She wished herself into the middle of the orchard, skipping through the grass, stroking the peeling trunks, standing on tiptoes to smell the acidic sweetness of the nearly ripened fruit. She wished herself to a spot where she couldn’t see a building in any direction, only trees, their crinkled branches teased by the breeze, leaves flittering the sunlight. And everywhere, the swollen red-green blush of apples, brimming with life and goodness.

One day her father played with her in the garden. He noticed her yearning glances towards the orchard. ‘How’d you fancy popping over the fence to snaffle us a few?’ he said. Shocked, she examined his features to see if he was joking, but there was mischief in his eyes. ‘Go on,’ he said. ‘I’ll lift you over the fence. But you’ll have to be quick about it – you don’t want to get caught!’

Her little heart fluttered like a trapped bird as her father grasped her waist and flew her up in the air and over the fence. She ran into the orchard, thrilled to feel the tall grasses as they tickled her bare legs. It was just as she’d wished it – the apples hung so low she could reach dozens of them, so many it was hard to choose. She plucked two from a single tree and with one in each hand, ran back to the fence and handed them across to her father. ‘Go on,’ he encouraged, ‘just a couple more – we mustn’t be greedy.’ So she ran back to another tree and harvested two more fruits. She carried them high and proud and skipped back to the fence, where he lifted her back into the garden. Together they rinsed their haul under water from the garden hose. And when she took her first bite from the first apple she’d ever picked for herself straight from the tree, its juice, ripe and earthy, sweet and sharp, flooded her mouth and overran in a sticky drizzle down her chin.

In praise of Costa

My coffeeI had some retail therapy to attend to, so I headed into Uxbridge early this morning. I fancied kicking off the day in my local Costa Coffee, loading up with caffeine before attacking the shops.

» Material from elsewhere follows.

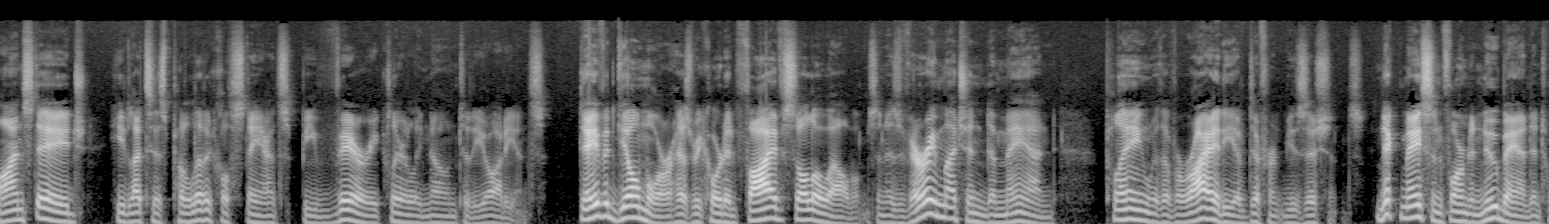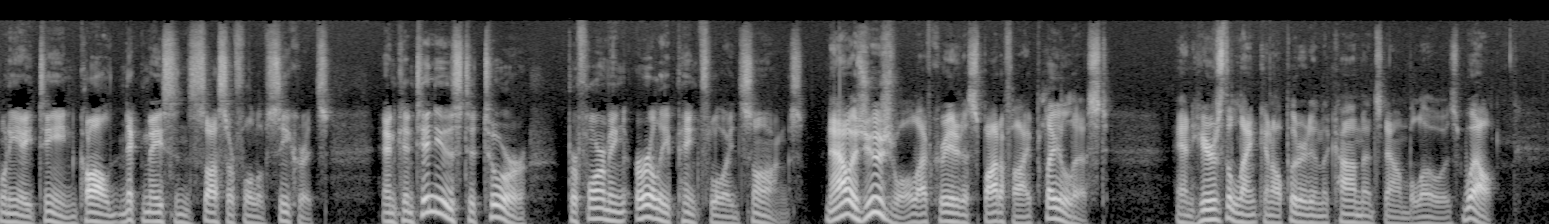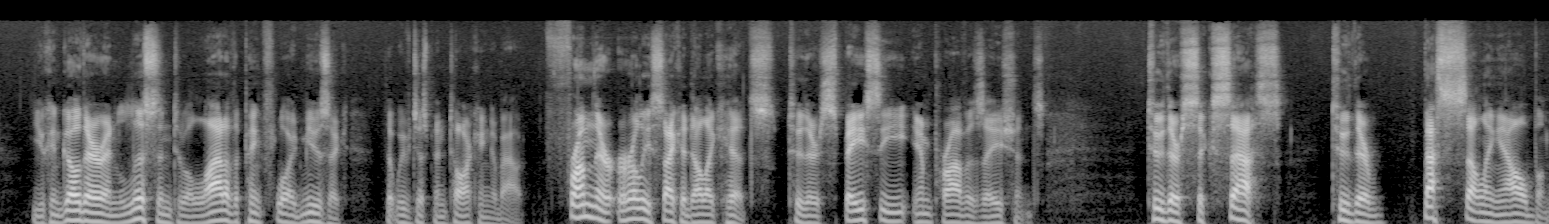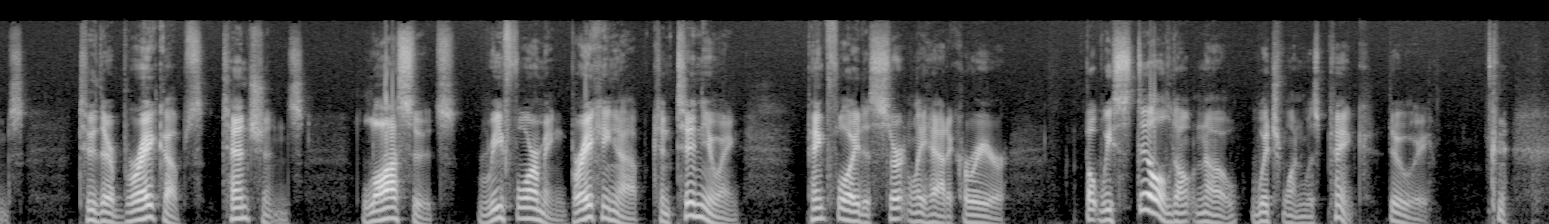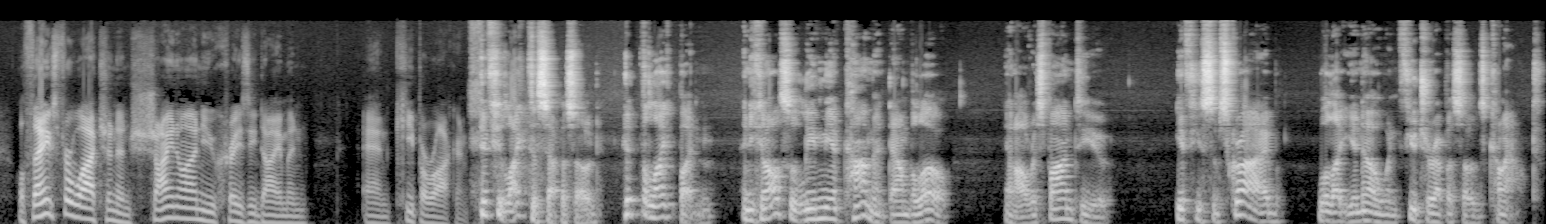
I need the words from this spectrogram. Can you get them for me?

I took my writing practice notepad since mornings are my time for this new habit. Fifteen minutes on ‘a jewel’ and I was done – not one of my more inspired mornings, I admit.

At 08:30 and before the shops open, Costa Coffee is a haven, comfortable and subdued; a few early customers like myself, but none of the hectic crush that a busy shopping Saturday will later bring. The counter service was cheery, my Americano strong and delicious, my toastie crisp yet gooey and brought to my table. Seal’s Kiss from a Rose was the first track on the playlist I noticed and it was followed by a swell of Central Perk style mid-market soft rock. All very nice and right up my street.

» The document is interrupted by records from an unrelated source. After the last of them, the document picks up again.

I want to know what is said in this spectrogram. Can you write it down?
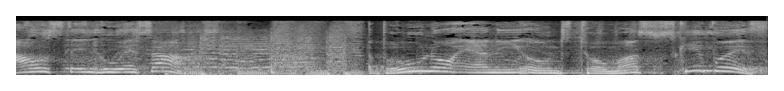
aus den USA. Bruno Ernie und Thomas Skipwith.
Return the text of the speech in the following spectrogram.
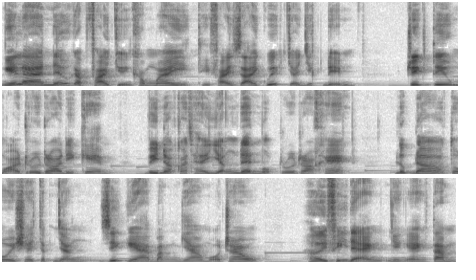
Nghĩa là nếu gặp phải chuyện không may thì phải giải quyết cho dứt điểm. Triệt tiêu mọi rủi ro đi kèm, vì nó có thể dẫn đến một rủi ro khác. Lúc đó tôi sẽ chấp nhận giết gà bằng dao mổ trâu. Hơi phí đạn nhưng an tâm.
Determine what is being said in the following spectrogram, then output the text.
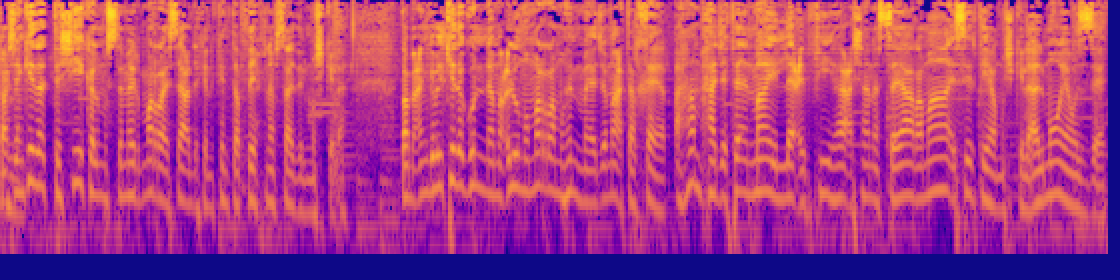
فعشان كذا التشيك المستمر مرة يساعدك إنك أنت تطيح في نفس هذه المشكلة. طبعا قبل كذا قلنا معلومة مرة مهمة يا جماعة الخير. أهم حاجتين ما يلعب فيها عشان السيارة ما يصير فيها مشكلة الموية والزيت.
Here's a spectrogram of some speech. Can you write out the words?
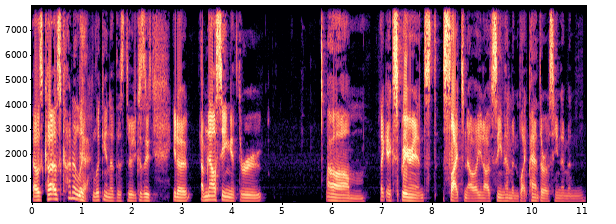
I was kind, I was kind of like Yeah. looking at this dude because he's, you know, I'm now seeing it through, um, like experienced sight now. You know, I've seen him in Black Panther, I've seen him in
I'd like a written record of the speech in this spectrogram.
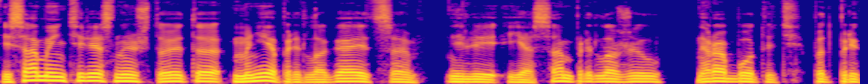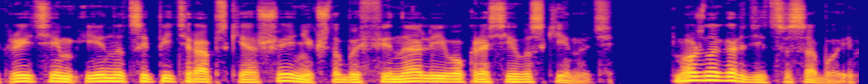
И самое интересное, что это мне предлагается, или я сам предложил, работать под прикрытием и нацепить рабский ошейник, чтобы в финале его красиво скинуть. Можно гордиться собой.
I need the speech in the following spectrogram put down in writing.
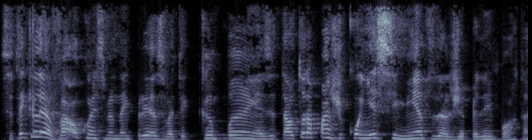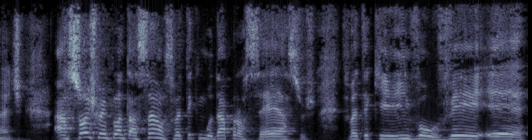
você tem que levar o conhecimento da empresa, vai ter campanhas e tal. Toda a parte de conhecimento da LGPD é importante. Ações para implantação, você vai ter que mudar processos, você vai ter que envolver é,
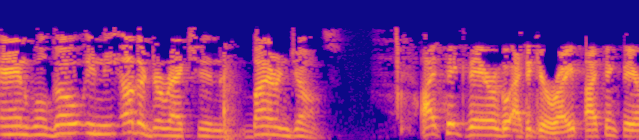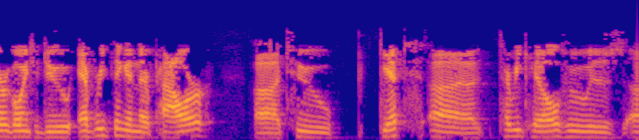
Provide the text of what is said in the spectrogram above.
and will go in the other direction, Byron Jones. I think they are. I think you're right. I think they are going to do everything in their power uh, to get uh, Tyreek Hill, who is uh,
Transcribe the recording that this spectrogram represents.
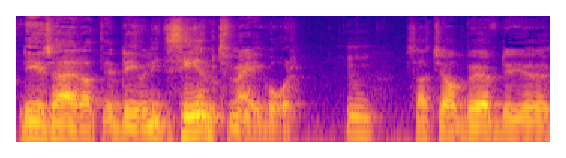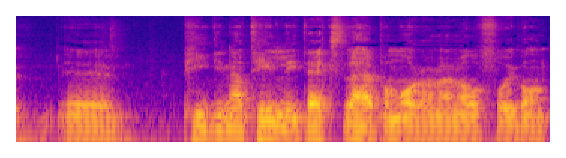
det är ju så här att det blev lite sent för mig igår. Så att jag behövde ju eh, piggna till lite extra här på morgonen och få igång.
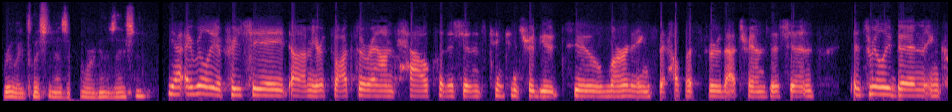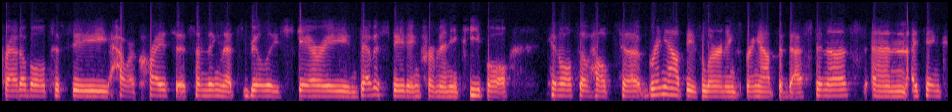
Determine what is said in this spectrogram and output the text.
really pushing as an organization. Yeah, I really appreciate um, your thoughts around how clinicians can contribute to learnings that help us through that transition. It's really been incredible to see how a crisis, something that's really scary and devastating for many people, can also help to bring out these learnings, bring out the best in us. And I think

The minutes nudged towards 09:00 and the business of beverage was well underway. Coffee machines whizzed, clanked and hissed, plates and cups clattered, the fridge displays rattled and the air conditioning hummed – all composing a vibrant mechanical backing track that was not at all unpleasant. Conversations ebbed and flowed – regulars acknowledging each other, friends meeting up, two guys behind newspapers sharing occasional observations, someone debating the climate of gun crime in South Africa; several accents in English, a chatter of Polish I think, perhaps from behind the counter.

A blast of chill air funnelled round from the door every time someone entered – I don’t mind this either since I’m at that age when I seem perpetually to feel too warm. A man came in, wrapped in a donkey jacket and woolly hat, a young girl grabbing a take-out cup, another swaddled in fake fur; a young mother struggling with a push-chair adorned with colourful toys, a teen in skinny jeans and giant headphones that looked like earmuffs.

What is it about the aroma of fresh coffee and toast? It takes me to a place of comfort and warmth, of pleasure in small things, of calm contentment. Of all the myriad coffee shops where I live – and there are too many – Costa is my favourite. I love the cosy burgundy/brown decor, the fact that there’s always somewhere to sit, upstairs if not downstairs – if you can survive the giant spiral staircase without decanting your beverage on to unsuspecting customers below. I’m not somebody who shows up every day, only every once in a while, but when I do, Costa rewards me with a heartening half-hour.